Input records: Begin

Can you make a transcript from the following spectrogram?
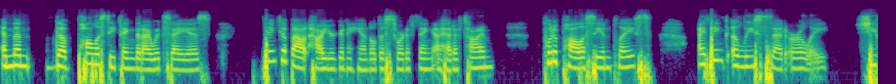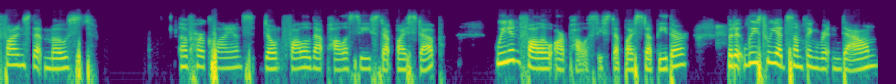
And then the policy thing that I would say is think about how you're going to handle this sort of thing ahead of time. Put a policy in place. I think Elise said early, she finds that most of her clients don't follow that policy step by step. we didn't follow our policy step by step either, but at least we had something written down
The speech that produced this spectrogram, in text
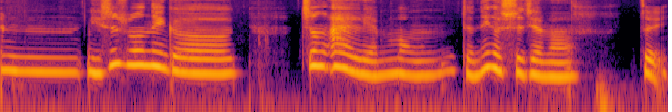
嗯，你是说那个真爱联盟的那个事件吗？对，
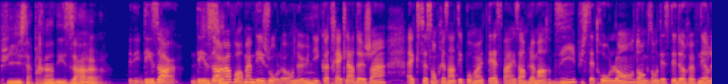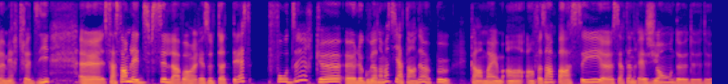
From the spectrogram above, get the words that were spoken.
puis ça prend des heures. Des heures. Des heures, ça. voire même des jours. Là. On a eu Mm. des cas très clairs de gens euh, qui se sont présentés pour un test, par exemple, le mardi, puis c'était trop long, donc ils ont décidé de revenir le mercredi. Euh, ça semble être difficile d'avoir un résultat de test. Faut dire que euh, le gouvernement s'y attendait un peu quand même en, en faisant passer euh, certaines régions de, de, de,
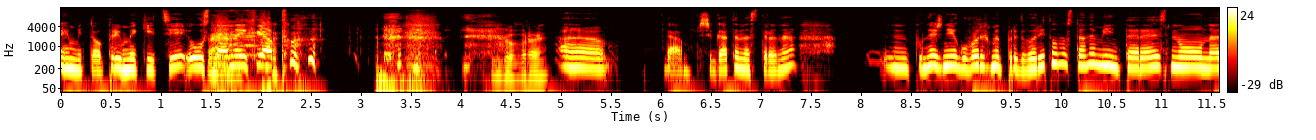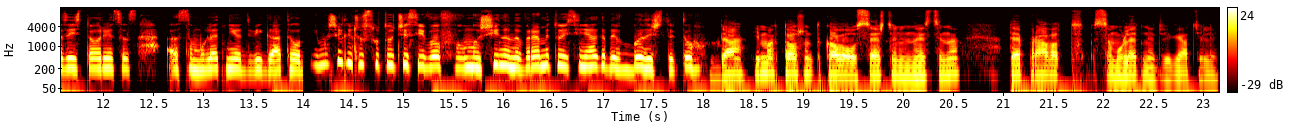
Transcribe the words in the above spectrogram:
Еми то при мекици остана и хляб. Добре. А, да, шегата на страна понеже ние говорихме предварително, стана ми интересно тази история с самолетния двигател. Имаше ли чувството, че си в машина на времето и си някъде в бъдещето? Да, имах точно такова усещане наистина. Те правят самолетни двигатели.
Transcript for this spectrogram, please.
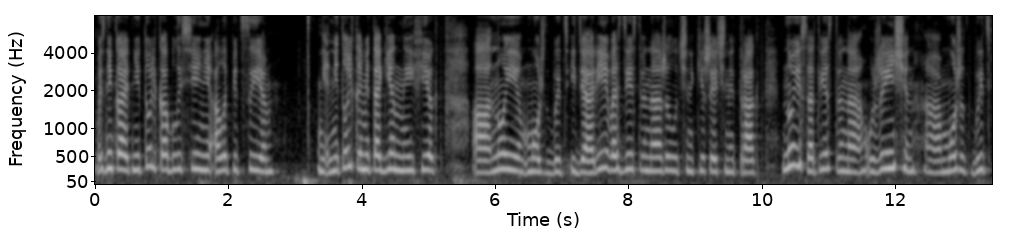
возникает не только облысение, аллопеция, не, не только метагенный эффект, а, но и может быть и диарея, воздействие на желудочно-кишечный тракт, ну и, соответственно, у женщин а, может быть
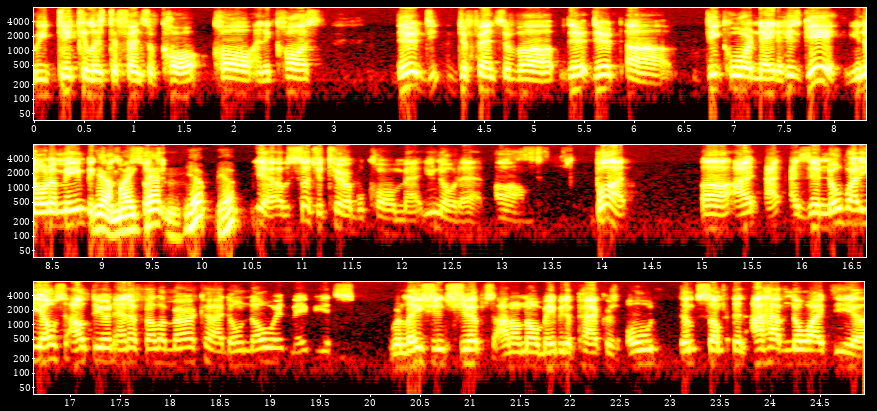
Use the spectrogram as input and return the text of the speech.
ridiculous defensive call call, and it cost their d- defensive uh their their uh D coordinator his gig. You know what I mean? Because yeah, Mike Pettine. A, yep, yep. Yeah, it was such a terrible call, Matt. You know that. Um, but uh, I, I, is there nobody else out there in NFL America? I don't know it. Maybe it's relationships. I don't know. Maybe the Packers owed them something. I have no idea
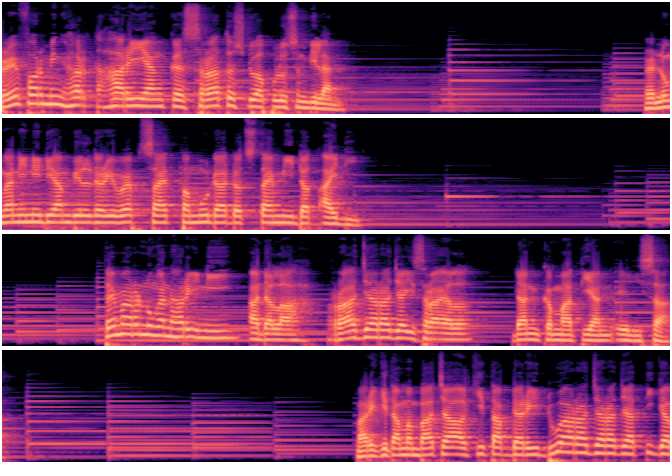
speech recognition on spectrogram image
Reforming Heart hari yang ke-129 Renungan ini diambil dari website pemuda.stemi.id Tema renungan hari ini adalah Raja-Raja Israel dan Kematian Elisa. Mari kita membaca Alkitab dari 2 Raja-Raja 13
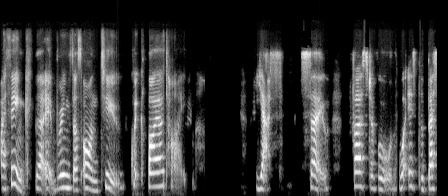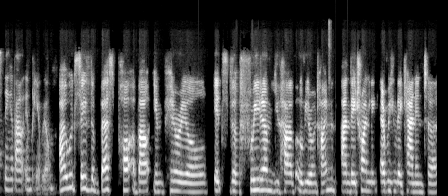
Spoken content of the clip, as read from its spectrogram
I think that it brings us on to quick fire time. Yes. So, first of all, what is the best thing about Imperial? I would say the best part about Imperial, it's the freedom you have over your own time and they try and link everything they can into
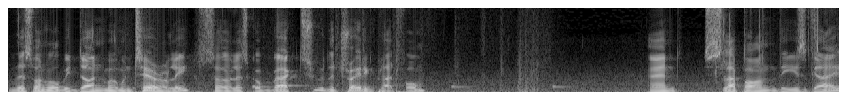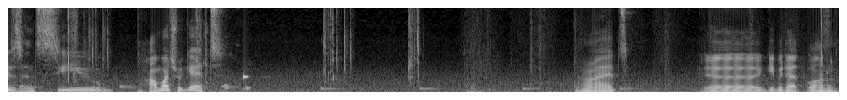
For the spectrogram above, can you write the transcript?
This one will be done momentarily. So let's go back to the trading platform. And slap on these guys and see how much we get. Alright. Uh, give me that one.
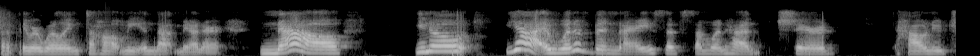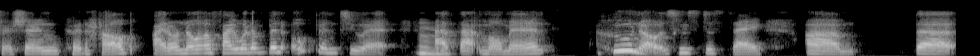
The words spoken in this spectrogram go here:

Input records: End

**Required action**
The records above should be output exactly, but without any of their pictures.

**Task result**
Can you make a transcript from the following spectrogram?
And then the policy thing that I would say is think about how you're going to handle this sort of thing ahead of time. Put a policy in place. I think Elise said early, she finds that most of her clients don't follow that policy step by step. we didn't follow our policy step by step either, but at least we had something written down
The speech that produced this spectrogram, in text
嗯，你是说那个真爱联盟的那个事件吗？对，
From the spectrogram above, get the words that were spoken.
puis ça prend des heures. Des heures. Des heures, ça. voire même des jours. Là. On a eu Mm. des cas très clairs de gens euh, qui se sont présentés pour un test, par exemple, le mardi, puis c'était trop long, donc ils ont décidé de revenir le mercredi. Euh, ça semble être difficile d'avoir un résultat de test. Faut dire que euh, le gouvernement s'y attendait un peu quand même en, en faisant passer euh, certaines régions de, de, de,
Transcribe the words in the above spectrogram:
Еми то при мекици остана и хляб. Добре. А, да, шегата на страна понеже ние говорихме предварително, стана ми интересно тази история с самолетния двигател. Имаше ли чувството, че си в машина на времето и си някъде в бъдещето? Да, имах точно такова усещане наистина. Те правят самолетни двигатели.
Transcript for this spectrogram, please.
возникает не только облысение, аллопеция, не, не только метагенный эффект, а, но и может быть и диарея, воздействие на желудочно-кишечный тракт, ну и, соответственно, у женщин а, может быть
Use the spectrogram as input and return the text of the speech.
ridiculous defensive call call, and it cost their d- defensive uh their their uh D coordinator his gig. You know what I mean? Because yeah, Mike Pettine. A, yep, yep. Yeah, it was such a terrible call, Matt. You know that. Um, but uh, I, I, is there nobody else out there in NFL America? I don't know it. Maybe it's relationships. I don't know. Maybe the Packers owed them something. I have no idea
speech recognition on spectrogram image
Reforming Heart hari yang ke-129 Renungan ini diambil dari website pemuda.stemi.id Tema renungan hari ini adalah Raja-Raja Israel dan Kematian Elisa. Mari kita membaca Alkitab dari 2 Raja-Raja 13
Spoken content of the clip, as read from its spectrogram
I think that it brings us on to quick fire time. Yes. So, first of all, what is the best thing about Imperial? I would say the best part about Imperial, it's the freedom you have over your own time and they try and link everything they can into
For the spectrogram above, can you write the transcript?
This one will be done momentarily. So let's go back to the trading platform. And slap on these guys and see how much we get. Alright. Uh, give me that one.
The words spoken in this spectrogram go here:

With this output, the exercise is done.